by ONUG Board of Directors
As SDN makes its way from concept to product to trial, most IT architects are building a long list of demands, but seeing relatively few practical solutions. To date, the primary real use cases have come from Internet behemoths such as Google, Amazon, and Facebook. And so, on one hand, architects can take heart that if SDN concepts and implementations work for these hyper-scale Internet companies, chances are they’ll do just fine for those with networks of a more modest scale. On the other hand, hearing Google or Amazon success stories, and realizing that there’s a ton of engineering power behind the relatively few applications that those companies offer doesn’t translate well into the budget-conscious reality of most IT planners who must field thousands of apps with less engineering talent. Add to that forward looking challenges which will greatly increase the size and scope of networks, and it becomes clear that enterprise users will have a completely different but equally demanding set of uses.
The Open Networking User Group set out last fall as part of its two day event hosted by JPMorgan to lay out some use cases and use priorities for both its members, and for vendors and integrators. Prior to the conference, ONUG’s board identified a total of eight use cases and during the conference attendees voted three of those cases as the priority for the next year.
As developed by ONUG, these use cases are very high level, concentrating on the outcomes and the basic technologies required for an open implementation. As such, they provide the starting point for RFIs including the open technologies to look for.
The three cases for top priority are: Integrating layer 4-7 services to eliminate appliances, taking an open approach to virtual networks/overlays, and leveraging branch WAN-SDN to reduce appliance clutter and improve WAN service value.
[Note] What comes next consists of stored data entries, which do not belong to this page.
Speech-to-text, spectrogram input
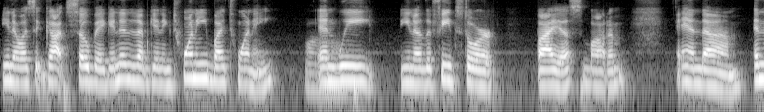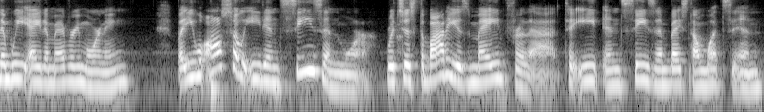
you know, as it got so big, it ended up getting 20 by 20. And we, you know, the feed store by us bought them. And, um, and then we ate them every morning. But you also eat in season more, which is the body is made for that to eat in season based on what's in.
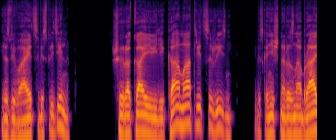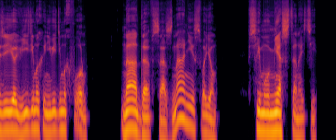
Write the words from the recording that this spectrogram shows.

What’s common to these three cases is a heavy reliance on fairly complex software without a necessity for dedicated custom hardware. However, as the market exists today, all of these services are delivered on custom hardware, greatly increasing both operation and capital acquisition costs.
One of the first benefits of open networking systems will be that these software intensive functions which have resided in appliances containing both control and data planes for a given application can be broken apart so that data plane functionality remains in economical and open networking hardware, while complex software which perform functions ranging from security operations to application optimization functions to data caching can all be handled on typical commodity servers.
Operations can be improved by allowing these functions to be run as just another set of virtual machines, managed like every other virtual machine within or outside of the data center. This is a goal keenly desired by ONUG members who want to move their network engineers from their current path, where each manages a hundred or so networking devices to the path of their server managing colleagues who routinely manage thousands of devices and virtual machines.
As ONUG’s members look down the road toward building networks that support everything from big data systems to millions of mobile users to the potential of increasing network nodes by a factor of ten to a hundred by incorporating Internet of things technology, they realize that physical appliance proliferation as means of growing the network simply can’t continue. It’s this future-looking view that has pushed these use cases to the forefront.
The ONUG Board will meet shortly for a day long summit to review the state of the use cases. At this year’s spring ONUG conference, attendees will again vote on the use cases most important to them for the upcoming year, as well as evaluate the progress on the priority uses cases for this year. We expect that the list will be at least somewhat similar to this year’s list – as these challenges are far from solved by the current state of the industry – along with a few possible new ones. We hope you’ll join us to cast your vote.